U.S. Classification434/55, 434/29, 434/30, 700/28
International ClassificationG09B9/12
Cooperative ClassificationG09B9/12
European ClassificationG09B9/12
Legal Events
DateCodeEventDescription
Dec 13, 2011FPExpired due to failure to pay maintenance fee
Effective date: 20111021
Oct 21, 2011LAPSLapse for failure to pay maintenance fees
May 30, 2011REMIMaintenance fee reminder mailed
Jun 4, 2007FPAYFee payment
Year of fee payment: 4
Jun 4, 2007SULPSurcharge for late payment
May 9, 2007REMIMaintenance fee reminder mailed
Apr 13, 2004CCCertificate of correction
Mar 26, 2001ASAssignment
Owner name: FIDELITY FLIGHT SIMULATION, INC., PENNSYLVANIA
Free format text: ASSIGNMENT OF ASSIGNORS INTEREST;ASSIGNORS:HODGETTS, GRAHAM L.;VAN DRIE, GARY L.;REEL/FRAME:011637/0306
Effective date: 20010223
Owner name: FIDELITY FLIGHT SIMULATION, INC. 1541 SPRING GARDE
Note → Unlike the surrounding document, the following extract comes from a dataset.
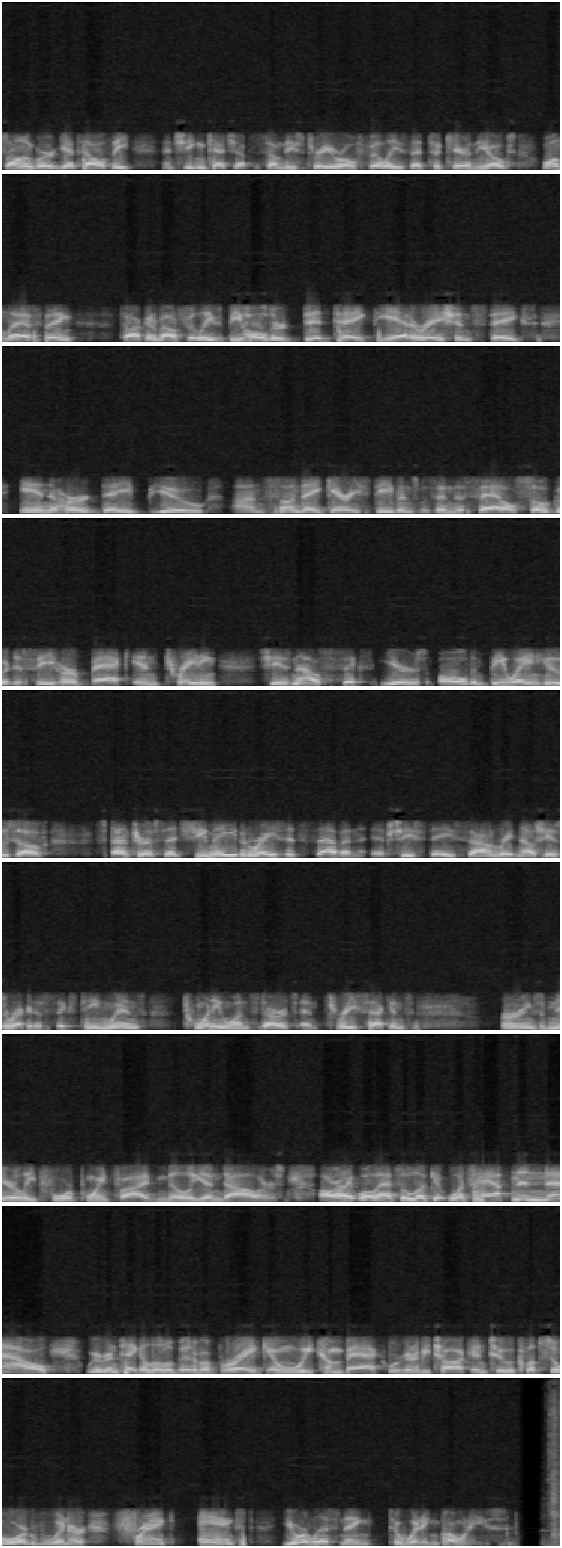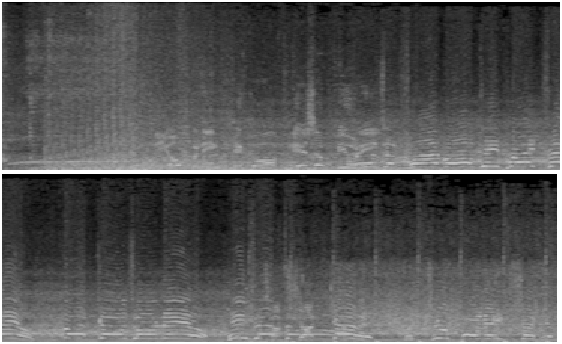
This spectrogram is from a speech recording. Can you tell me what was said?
Songbird gets healthy and she can catch up to some of these three year old fillies that took care of the Oaks. One last thing, talking about fillies, Beholder did take the Adoration Stakes in her debut on Sunday. Gary Stevens was in the saddle. So good to see her back in training. She is now six years old, and B. Wayne Hughes of Spendthrift have said she may even race at seven if she stays sound. Right now, she has a record of 16 wins, 21 starts, and three seconds earnings of nearly $4.5 million. All right, well, that's a look at what's happening now. We're going to take a little bit of a break, and when we come back, we're going to be talking to Eclipse Award winner Frank Angst. You're listening to Winning Ponies. The opening kickoff is a beauty. It's a fly ball deep right field. Back goes O'Neill. He's at Tough the shot. got it with 2.8 seconds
Free format text: ASSIGNMENT OF ASSIGNORS INTEREST;ASSIGNORS:HODGETTS, GRAHAM L. /AR;REEL/FRAME:011637/0306